____ Exercise data
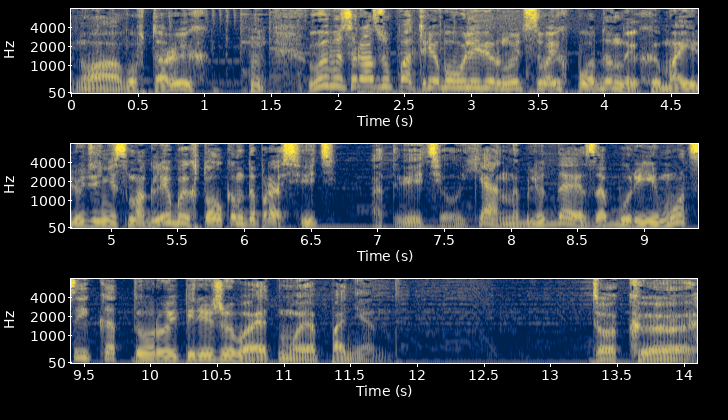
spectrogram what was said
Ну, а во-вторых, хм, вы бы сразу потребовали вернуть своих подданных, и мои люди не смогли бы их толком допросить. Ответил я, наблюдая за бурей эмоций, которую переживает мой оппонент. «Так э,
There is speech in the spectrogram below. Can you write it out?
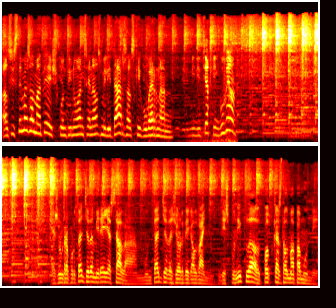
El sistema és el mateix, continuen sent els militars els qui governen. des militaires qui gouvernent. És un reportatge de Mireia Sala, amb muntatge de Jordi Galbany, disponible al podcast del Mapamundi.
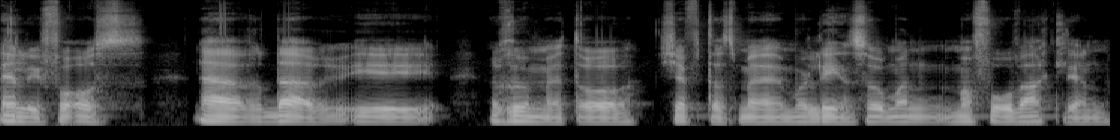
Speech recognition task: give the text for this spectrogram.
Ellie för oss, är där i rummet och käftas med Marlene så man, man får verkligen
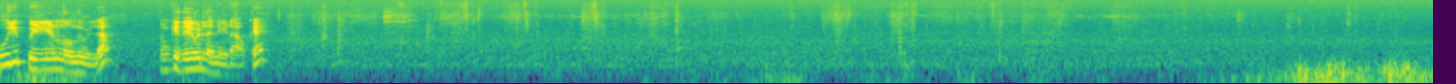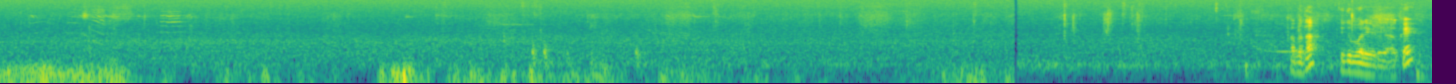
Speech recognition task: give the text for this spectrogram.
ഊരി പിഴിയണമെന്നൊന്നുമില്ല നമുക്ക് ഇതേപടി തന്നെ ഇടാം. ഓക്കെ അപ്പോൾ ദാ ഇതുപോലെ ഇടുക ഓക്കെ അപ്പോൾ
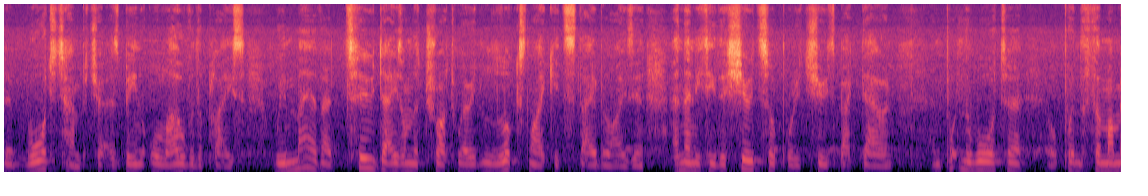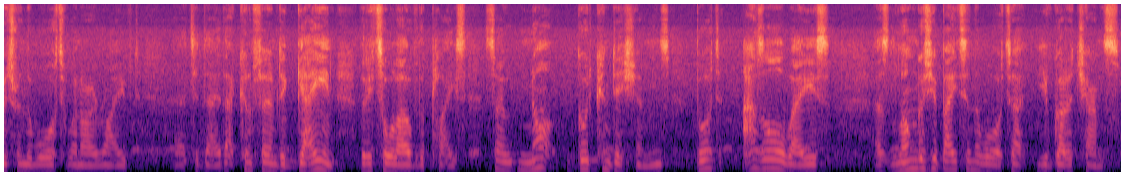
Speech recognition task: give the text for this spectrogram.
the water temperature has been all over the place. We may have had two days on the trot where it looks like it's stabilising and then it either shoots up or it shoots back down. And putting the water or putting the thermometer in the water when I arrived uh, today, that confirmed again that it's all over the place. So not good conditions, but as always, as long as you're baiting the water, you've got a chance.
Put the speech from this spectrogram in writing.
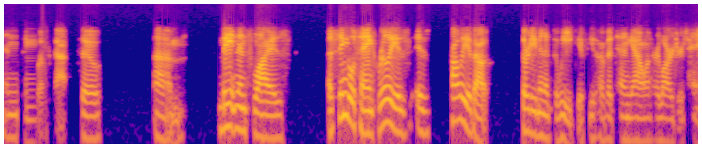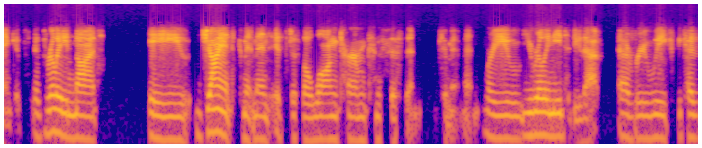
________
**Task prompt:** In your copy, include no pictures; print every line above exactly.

**Output:**
spectrogram what was said
Ну, а во-вторых, хм, вы бы сразу потребовали вернуть своих подданных, и мои люди не смогли бы их толком допросить. Ответил я, наблюдая за бурей эмоций, которую переживает мой оппонент. «Так э,
There is speech in the spectrogram below. Can you write it out?
El sistema és el mateix, continuen sent els militars els qui governen. des militaires qui gouvernent. És un reportatge de Mireia Sala, amb muntatge de Jordi Galbany, disponible al podcast del Mapamundi.
Speech recognition task: give the text for this spectrogram.
Ellie för oss, är där i rummet och käftas med Marlene så man, man får verkligen
Speech recognition task: give the text for this spectrogram.
ഊരി പിഴിയണമെന്നൊന്നുമില്ല നമുക്ക് ഇതേപടി തന്നെ ഇടാം. ഓക്കെ അപ്പോൾ ദാ ഇതുപോലെ ഇടുക ഓക്കെ അപ്പോൾ
Speech recognition task: give the text for this spectrogram.
the water temperature has been all over the place. We may have had two days on the trot where it looks like it's stabilising and then it either shoots up or it shoots back down. And putting the water or putting the thermometer in the water when I arrived uh, today, that confirmed again that it's all over the place. So not good conditions, but as always, as long as you're baiting the water, you've got a chance.
Put the speech from this spectrogram in writing.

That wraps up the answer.